All the data that follows should be repeated exactly, without a single picture.

·····

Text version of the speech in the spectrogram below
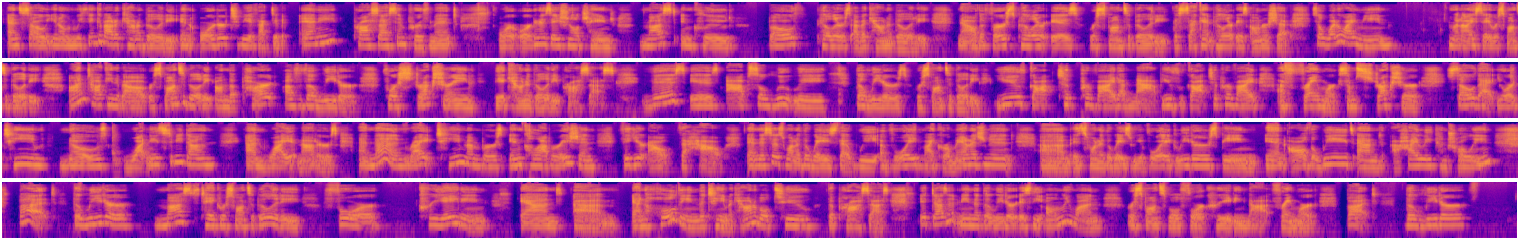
And so, you know, when we think about accountability, in order to be effective, any process improvement or organizational change must include both pillars of accountability. Now, the first pillar is responsibility, the second pillar is ownership. So, what do I mean? When I say responsibility, I'm talking about responsibility on the part of the leader for structuring the accountability process. This is absolutely the leader's responsibility. You've got to provide a map, you've got to provide a framework, some structure so that your team knows what needs to be done and why it matters. And then, right, team members in collaboration figure out the how. And this is one of the ways that we avoid micromanagement. Um, it's one of the ways we avoid leaders being in all the weeds and and highly controlling, but the leader must take responsibility for creating and um, and holding the team accountable to the process. It doesn't mean that the leader is the only one responsible for creating that framework, but the leader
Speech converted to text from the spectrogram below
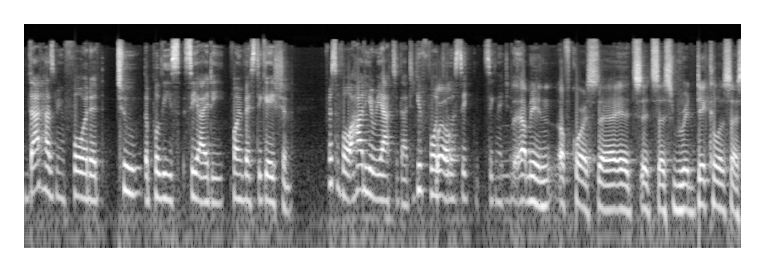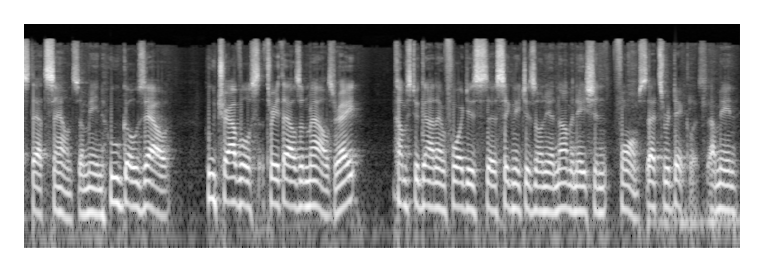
That has been forwarded to the police CID for investigation. First of all, how do you react to that? Did you forge well, those sig signatures? I mean, of course, uh, it's it's as ridiculous as that sounds. I mean, who goes out, who travels 3,000 miles, right? Comes to Ghana and forges uh, signatures on their nomination forms. That's ridiculous. I mean,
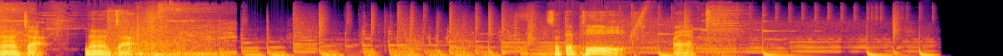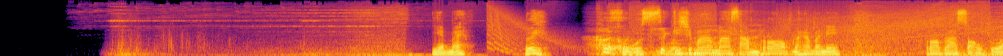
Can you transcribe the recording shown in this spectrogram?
น่าจะ น่าจะ สเต็ปที่ 8 เงียบไหมเฮ้ยโอ้โหสึกิชิมะมาสามรอบนะครับวันนี้ รอบละสองตัว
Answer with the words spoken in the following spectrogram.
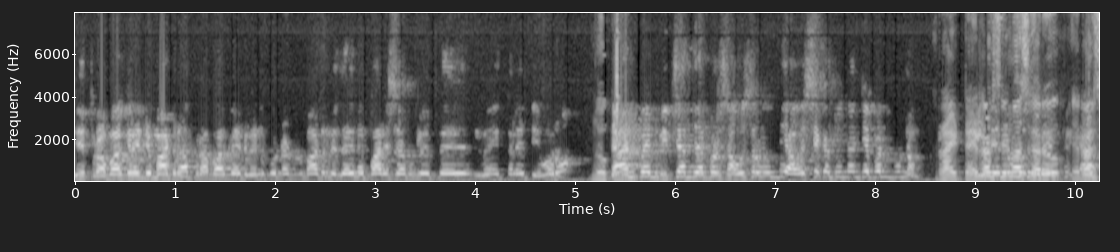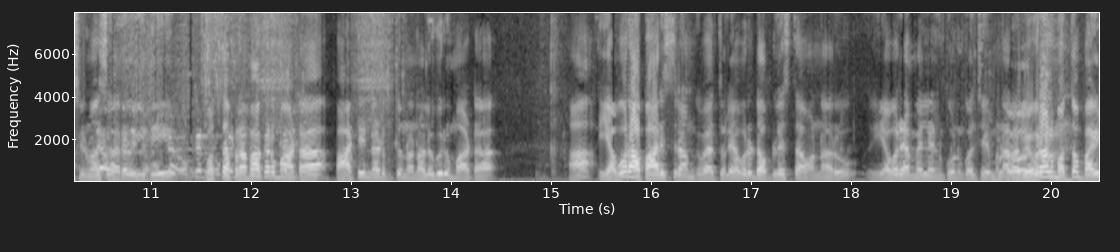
ఇది ప్రభాకర్ రెడ్డి మాట ప్రభాకర్ రెడ్డి వెనుకున్నటువంటి మాట? నిజంగానే పారిశ్రామికవేత్తలైతే ఎవరు. దానిపైన విచారణ జరపాల్సిన అవసరం ఉంది ఆవశ్యకత ఉందని చెప్పి అనుకున్నాం రైట్ ఎర్రల్ శ్రీనివాస్ గారు ఎర్రల్ శ్రీనివాస్ గారు ఇది కొత్త ప్రభాకర్ మాట పార్టీని నడుపుతున్న నలుగురు మాట ఆ, ఎవరు ఆ పారిశ్రామికవేత్తలు? ఎవరు డబ్బులు ఇస్తామన్నారు? ఎవరు ఎమ్మెల్యేని కొనుగోలు చేయమన్నారు? వివరాలు మొత్తం బయట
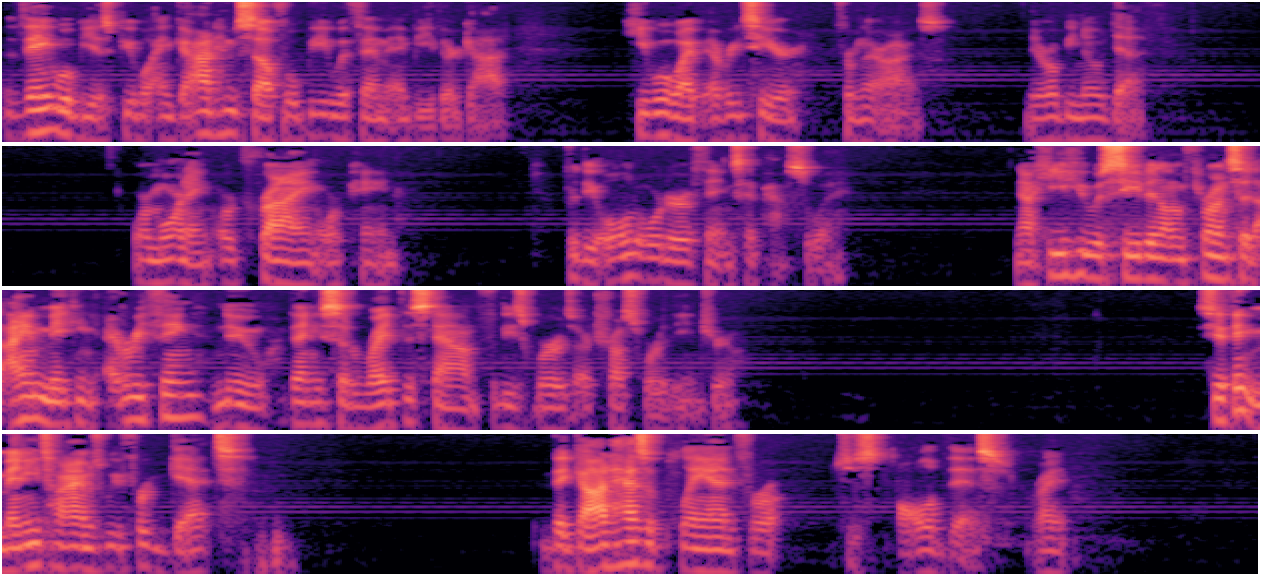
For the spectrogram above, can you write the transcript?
They will be his people, and God himself will be with them and be their God. He will wipe every tear from their eyes. There will be no death, or mourning, or crying, or pain, for the old order of things had passed away. Now he who was seated on the throne said, I am making everything new. Then he said, Write this down, for these words are trustworthy and true. See, I think many times we forget that God has a plan for just all of this, right?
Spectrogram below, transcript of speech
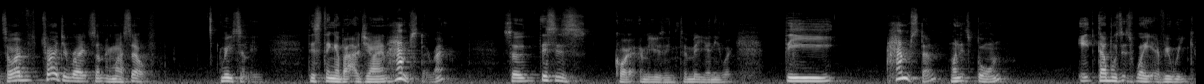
So I've tried to write something myself recently. This thing about a giant hamster, right? So this is quite amusing to me anyway. The hamster, when it's born, it doubles its weight every week.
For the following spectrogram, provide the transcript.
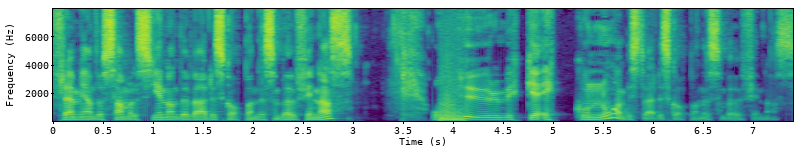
främjande och samhällsgynnande värdeskapande som behöver finnas. Och hur mycket ekonomiskt värdeskapande som behöver finnas.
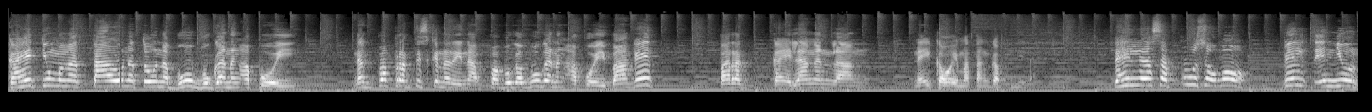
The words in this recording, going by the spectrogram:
kahit yung mga tao na to na bubuga ng apoy, nagpa-practice ka na rin na pabuga-buga ng apoy. Bakit? Para kailangan lang na ikaw ay matanggap nila. Dahil nasa puso mo, built-in yun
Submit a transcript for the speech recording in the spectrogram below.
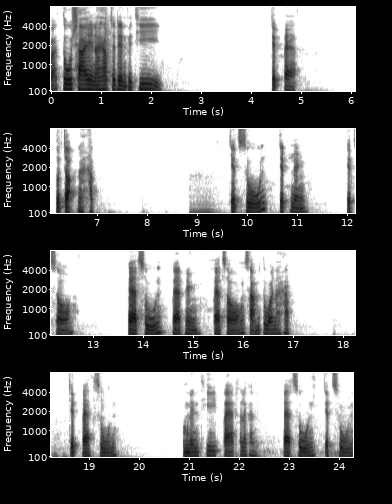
ประตูชัยนะครับจะเด่นไปที่เจ็ดแปด ตัวเจาะนะครับเจ็ดศูนย์เจ็ดหนึ่งเจ็ดสองแปดศูนย์แปดหนึ่งแปดสองสามตัวนะครับเจ็ดแปดศูนย์ผมเน้นที่แปดก็แล้วกันแปดศูนย์เจ็ดศูนย์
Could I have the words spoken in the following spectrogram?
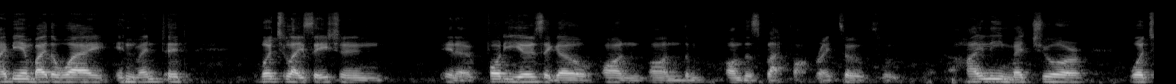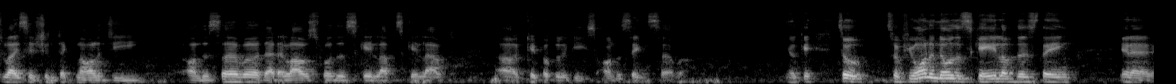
IBM, by the way, invented virtualization, you know, 40 years ago on on the on this platform, right? So, so highly mature virtualization technology on the server that allows for the scale up, scale out uh, capabilities on the same server. Okay, so so if you want to know the scale of this thing, you know,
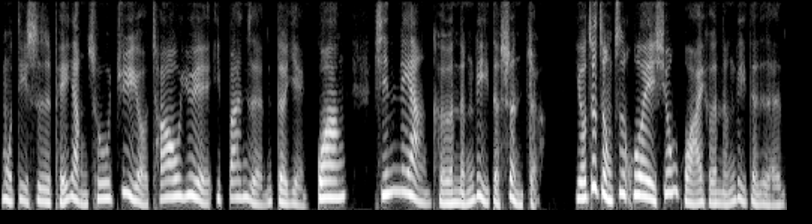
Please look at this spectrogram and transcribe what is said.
目的是培养出具有超越一般人的眼光、心量和能力的圣者。有这种智慧、胸怀和能力的人，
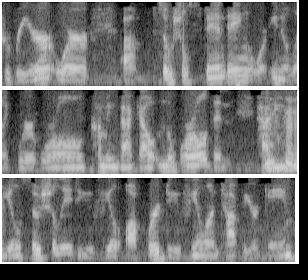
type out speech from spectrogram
career or um, social standing, or you know, like we're we're all coming back out in the world and how do you Mhm. feel socially? Do you feel awkward? Do you feel on top of your game?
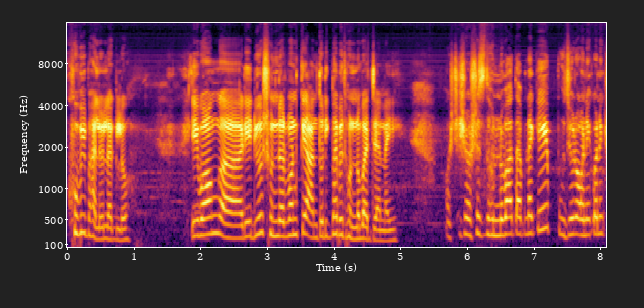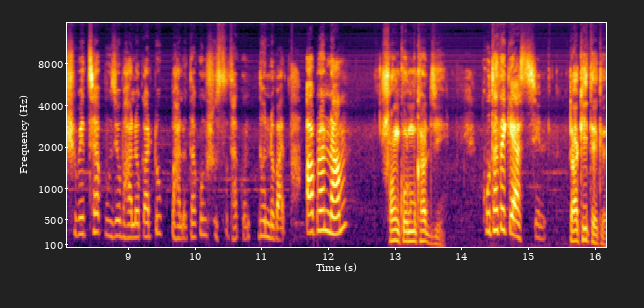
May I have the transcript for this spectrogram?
খুবই ভালো লাগল এবং রেডিও সুন্দরবনকে আন্তরিকভাবে ধন্যবাদ জানাই। অশেষ অশেষ ধন্যবাদ আপনাকে। পুজোর অনেক অনেক শুভেচ্ছা। পুজো ভালো কাটুক। ভালো থাকুন সুস্থ থাকুন। ধন্যবাদ। আপনার নাম? শঙ্কর মুখার্জি। কোথা থেকে আসছেন? টাকি থেকে।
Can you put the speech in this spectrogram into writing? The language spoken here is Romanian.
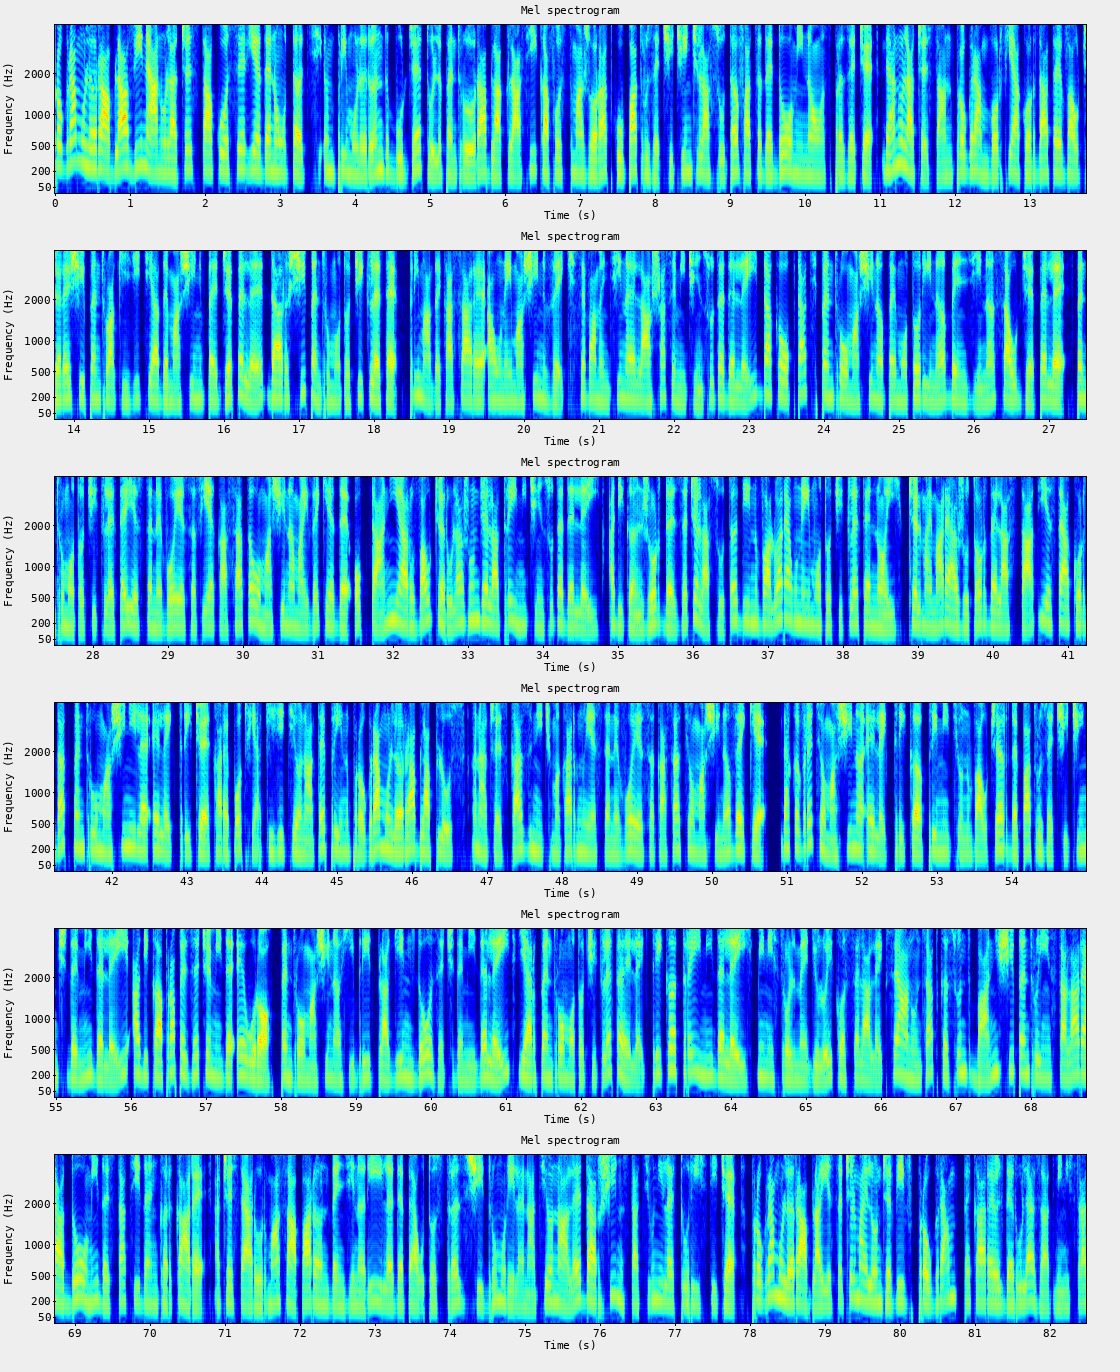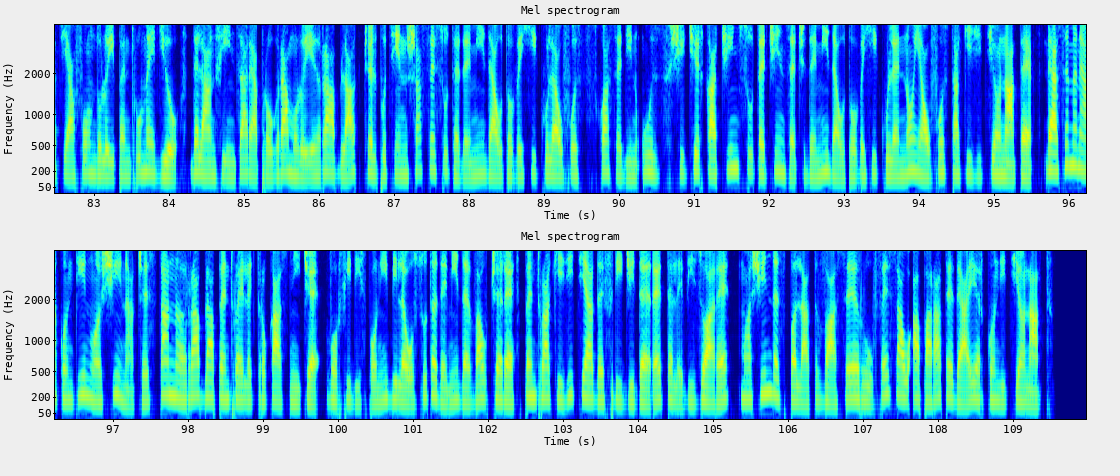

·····

Your response:
Text version of the speech in the spectrogram below
And so, you know, when we think about accountability, in order to be effective, any process improvement or organizational change must include both pillars of accountability. Now, the first pillar is responsibility, the second pillar is ownership. So, what do I mean? When I say responsibility, I'm talking about responsibility on the part of the leader for structuring the accountability process. This is absolutely the leader's responsibility. You've got to provide a map, you've got to provide a framework, some structure so that your team knows what needs to be done and why it matters. And then, right, team members in collaboration figure out the how. And this is one of the ways that we avoid micromanagement. Um, it's one of the ways we avoid leaders being in all the weeds and and highly controlling, but the leader must take responsibility for creating and um, and holding the team accountable to the process. It doesn't mean that the leader is the only one responsible for creating that framework, but the leader
Speech converted to text from the spectrogram below
That has been forwarded to the police CID for investigation. First of all, how do you react to that? Did you forge well, those sig signatures? I mean, of course, uh, it's it's as ridiculous as that sounds. I mean, who goes out, who travels 3,000 miles, right? Comes to Ghana and forges uh, signatures on their nomination forms. That's ridiculous. I mean,
Can you transcribe the recording shown in this spectrogram?
น่าจะ น่าจะ สเต็ปที่ 8 เงียบไหมเฮ้ยโอ้โหสึกิชิมะมาสามรอบนะครับวันนี้ รอบละสองตัว
Answer with the words spoken in the following spectrogram.
ఇది ప్రభాకర్ రెడ్డి మాట ప్రభాకర్ రెడ్డి వెనుకున్నటువంటి మాట? నిజంగానే పారిశ్రామికవేత్తలైతే ఎవరు. దానిపైన విచారణ జరపాల్సిన అవసరం ఉంది ఆవశ్యకత ఉందని చెప్పి అనుకున్నాం రైట్ ఎర్రల్ శ్రీనివాస్ గారు ఎర్రల్ శ్రీనివాస్ గారు ఇది కొత్త ప్రభాకర్ మాట పార్టీని నడుపుతున్న నలుగురు మాట ఆ, ఎవరు ఆ పారిశ్రామికవేత్తలు? ఎవరు డబ్బులు ఇస్తామన్నారు? ఎవరు ఎమ్మెల్యేని కొనుగోలు చేయమన్నారు? వివరాలు మొత్తం బయట
For the spectrogram above, can you write the transcript?
They will be his people, and God himself will be with them and be their God. He will wipe every tear from their eyes. There will be no death, or mourning, or crying, or pain, for the old order of things had passed away. Now he who was seated on the throne said, I am making everything new. Then he said, Write this down, for these words are trustworthy and true. See, I think many times we forget that God has a plan for just all of this, right?
Spectrogram below, transcript of speech
So I've tried to write something myself recently. This thing about a giant hamster, right? So this is quite amusing to me anyway. The hamster, when it's born, it doubles its weight every week.
For the following spectrogram, provide the transcript.
främjande och samhällsgynnande värdeskapande som behöver finnas. Och hur mycket ekonomiskt värdeskapande som behöver finnas.
The words in this recording, going by the spectrogram:
kahit yung mga tao na to na bubuga ng apoy, nagpa-practice ka na rin na pabuga-buga ng apoy. Bakit? Para kailangan lang na ikaw ay matanggap nila. Dahil nasa puso mo, built-in yun
Submit a transcript for the speech recording in the spectrogram below.
ประตูชัยนะครับจะเด่นไปที่เจ็ดแปด ตัวเจาะนะครับเจ็ดศูนย์เจ็ดหนึ่งเจ็ดสองแปดศูนย์แปดหนึ่งแปดสองสามตัวนะครับเจ็ดแปดศูนย์ผมเน้นที่แปดก็แล้วกันแปดศูนย์เจ็ดศูนย์
Could I have the words spoken in the following spectrogram?
IBM, by the way, invented virtualization, you know, 40 years ago on on the on this platform, right? So, so highly mature virtualization technology on the server that allows for the scale up, scale out uh, capabilities on the same server. Okay, so so if you want to know the scale of this thing, you know,
Please look at this spectrogram and transcribe what is said.
目的是培养出具有超越一般人的眼光、心量和能力的圣者。有这种智慧、胸怀和能力的人，
type out speech from spectrogram
career or um, social standing, or you know, like we're we're all coming back out in the world and how do you Mhm. feel socially? Do you feel awkward? Do you feel on top of your game?
May I have the transcript for this spectrogram?
খুবই ভালো লাগল এবং রেডিও সুন্দরবনকে আন্তরিকভাবে ধন্যবাদ জানাই। অশেষ অশেষ ধন্যবাদ আপনাকে। পুজোর অনেক অনেক শুভেচ্ছা। পুজো ভালো কাটুক। ভালো থাকুন সুস্থ থাকুন। ধন্যবাদ। আপনার নাম? শঙ্কর মুখার্জি। কোথা থেকে আসছেন? টাকি থেকে।
Can you put the speech in this spectrogram into writing? The language spoken here is Romanian.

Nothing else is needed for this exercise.